- Maybe it’s just me, but I’d rather be comfortable than stylish. I look like a middle-aged guy in hiking gear when I’m out, because I am a middle-aged guy in hiking gear. So what.
- Start with your feet. Your shoes or boots will make or break your comfort on a walk, and blisters can stop you in your tracks, so to me it’s more important to spend money on footwear and skimp on the other clothing layers if needed. You can always take off a layer of clothing if you get hot or add a layer if needed, but you can’t take off your footwear and keep hiking. I look for wearability and comfort first of all, and style is way down my list of priorities.
- For a moderate 10 km hike, my clothing choices will be something like this
- Base layer – workout underwear, top and bottom – moisture wicking synthetics
- Upper body Insulating layer(s) (the colder the temps, the more layers) – long sleeve work out T-shirt, and/or light merino wool jumper, and/or light zippered fleece jacket
- Lower body – synthetic breathable hiking pants with lots of cargo pockets. If the temps are above 15 C, then walking shorts, also in synthetic material with cargo pockets
- Outer layer – water resistant rain jacket, non-insulated if it’s above about 5 C, or a light down jacket if it’s below that. Also light running gloves, if it’s forecast to be below about 5 C.
- Socks – compression fit, light merino wool
- Footwear – hiking boots or running shoes depending on weather and terrain
- Head gear – water resistant baseball style hat, with a backup light toque if it’s under 5 C

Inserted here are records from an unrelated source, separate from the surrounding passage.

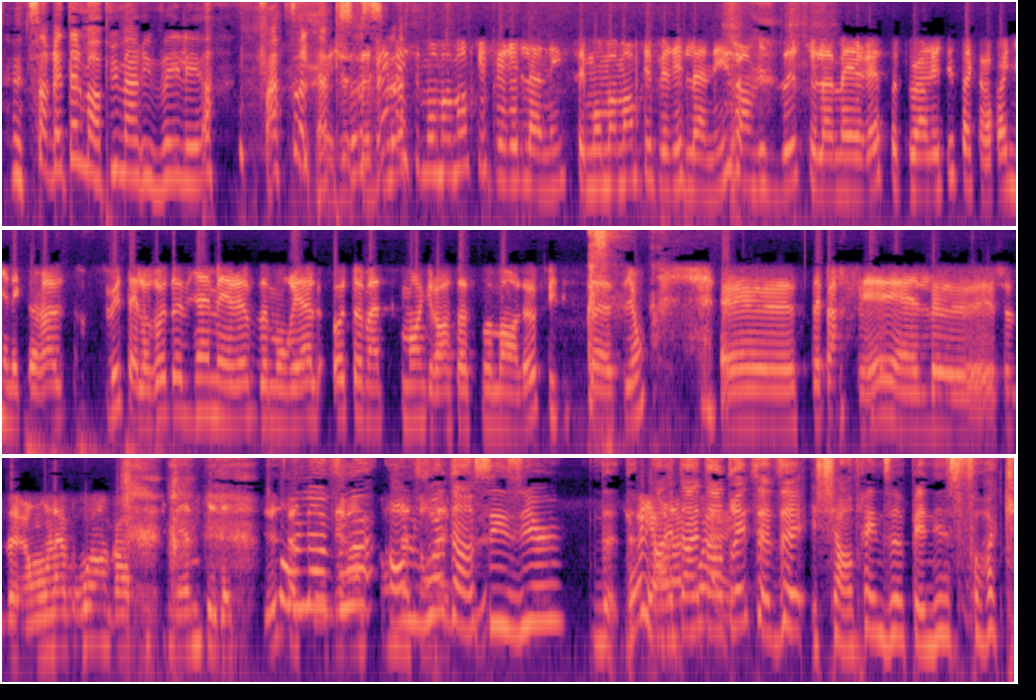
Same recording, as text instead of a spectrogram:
Ça aurait tellement pu m'arriver, Léa. Faire ça, Ben, je sais lapsus, bien, là. mais c'est mon moment préféré de l'année. C'est mon moment préféré de l'année. J'ai envie de dire que la mairesse peut arrêter sa campagne électorale tout de suite. Elle redevient mairesse de Montréal automatiquement grâce à ce moment-là. Félicitations. euh, C'était parfait. Elle, euh, je veux dire, on la voit encore plus humaine que d'habitude. On la voit, on le voit dans ses yeux. Oui, on est voit. en train de se dire, je suis en train de dire pénis, fuck.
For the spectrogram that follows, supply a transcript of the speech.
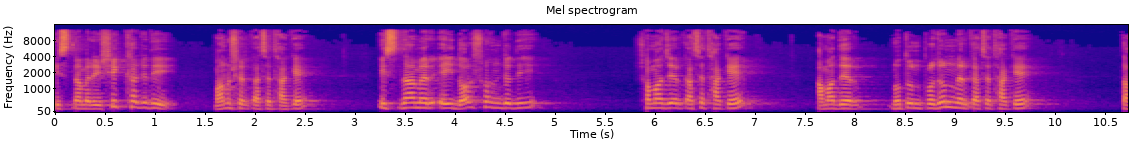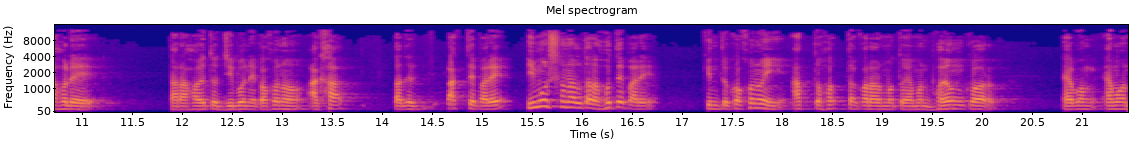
ইসলামের এই শিক্ষা যদি মানুষের কাছে থাকে, ইসলামের এই দর্শন যদি সমাজের কাছে থাকে আমাদের নতুন প্রজন্মের কাছে থাকে, তাহলে তারা হয়তো জীবনে কখনো আঘাত তাদের লাগতে পারে, ইমোশনাল তারা হতে পারে, কিন্তু কখনোই আত্মহত্যা করার মতো এমন ভয়ঙ্কর এবং এমন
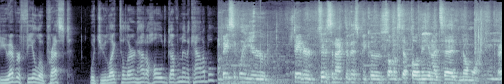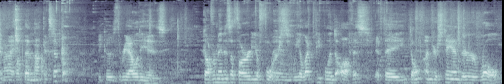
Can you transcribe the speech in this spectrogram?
Do you ever feel oppressed? Would you like to learn how to hold government accountable? Basically, you're standard citizen activist because someone stepped on me and I'd said no more. Right? And I helped them not get stepped on. Because the reality is, government is authority of force. When we elect people into office, if they don't understand their role,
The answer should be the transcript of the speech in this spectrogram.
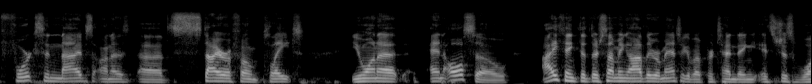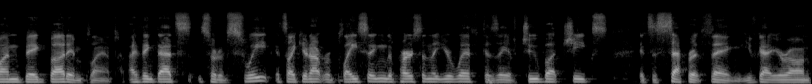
forks and knives on a, a styrofoam plate. You want to, and also, I think that there's something oddly romantic about pretending it's just one big butt implant. I think that's sort of sweet. It's like you're not replacing the person that you're with because they have two butt cheeks. It's a separate thing. You've got your own.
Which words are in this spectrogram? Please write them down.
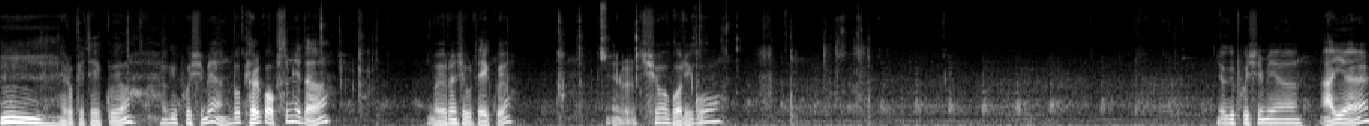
음, 이렇게 돼 있고요. 여기 보시면 뭐 별거 없습니다. 뭐 이런 식으로 돼 있고요. 얘를 치워버리고 여기 보시면 IR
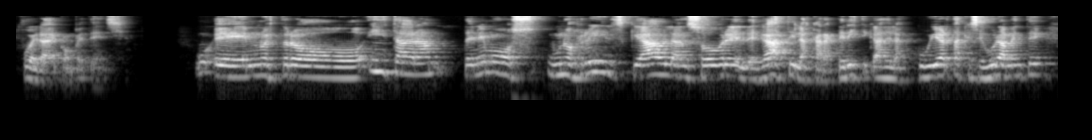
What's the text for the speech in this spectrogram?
fuera de competencia. En nuestro Instagram tenemos unos reels que hablan sobre el desgaste y las características de las cubiertas que seguramente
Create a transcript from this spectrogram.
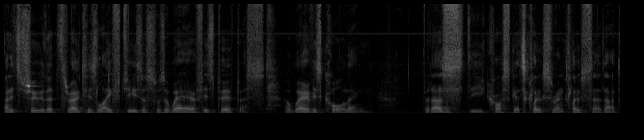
And it's true that throughout his life, Jesus was aware of his purpose, aware of his calling. But as the cross gets closer and closer, that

- Optional – if there’s rain in the forecast, I’ll wear or at least carry in the pack a pair of light rain pants
- Base layer – same as spring. I’ll carry a spare T-shirt if it’s over about 30 C so I have something dry to change into if needed. If it’s especially sunny, I’ll use a SPF 40-50 rated exercise T-shirt
- Upper body insulating layer – none, unless it’s forecast to drop below about 15 C

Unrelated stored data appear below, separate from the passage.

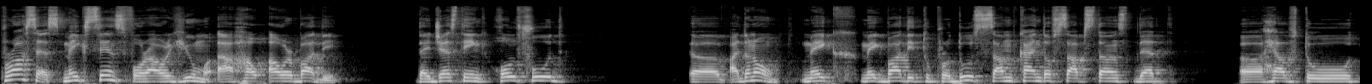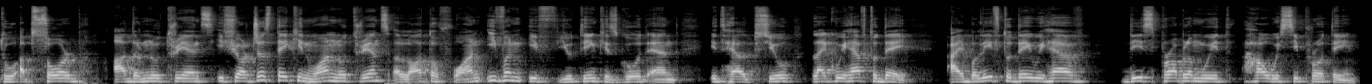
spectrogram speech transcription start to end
process makes sense for our human uh, how our body digesting whole food uh, I don't know, make make body to produce some kind of substance that uh, helps to to absorb other nutrients. If you're just taking one nutrient, a lot of one, even if you think is good and it helps you, like we have today. I believe today we have this problem with how we see protein.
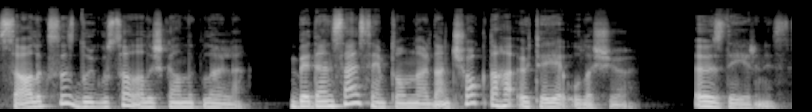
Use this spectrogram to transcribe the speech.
sağlıksız duygusal alışkanlıklarla bedensel semptomlardan çok daha öteye ulaşıyor. Öz değeriniz,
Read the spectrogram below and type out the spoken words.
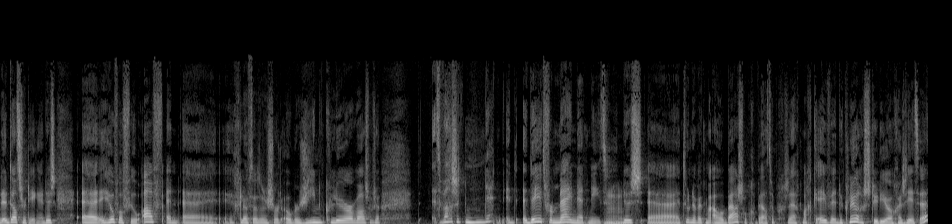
eh, dat soort dingen. Dus uh, heel veel viel af. En uh, ik geloof dat er een soort aubergine kleur was of zo het was het net, het deed het voor mij net niet. Mhm. Dus uh, toen heb ik mijn oude baas opgebeld. Heb gezegd, mag ik even in de kleurenstudio gaan zitten?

- Lower body – synthetic breathable hiking shorts
- Outer layer – light rain jacket in the backpack unless there’s about a 0% chance of rain in the forecast
- Socks – compression fit, synthetic materials. I might carry a spare pair if I’m going to be out for 3-4 hours or more so I have change to dry ready
- Footwear – running shoes
- Head gear – baseball-style running hat or a broad-brimmed sun hat, depending on forecast.
- Overall, same as spring. Layers adjusted depending on forecast temps, keeping in mind that it gets darker earlier so the temperature drops can hit you earlier than in spring
- Base layer – usually the same as other seasons, but if it’s below about -10 C and particularly if there’s a significant wind-chill, then add merino wool long johns.
- Upper body and lower body layers similar to autumn, adding a layer of winter rain pants if it’s wet or below about -15 C
- Outer layer – down-insulated winter parka + light running gloves with down-filled over mittens if it’s below – 5C
- Footwear – hiking boots, with gaiters if it’s really snowy/slushy
- Bonus tip – non-slip crampons for street walking work well over your boots, to give you grip on ice
- Head gear – toque usually, or else a rain-resistant baseball style cap that fits under the hood of the parka
Disclaimer: All opinions contained in this post are my own. I’m not a nutritionist, physiotherapist, or doctor. Take my advice as given – caveat emptor.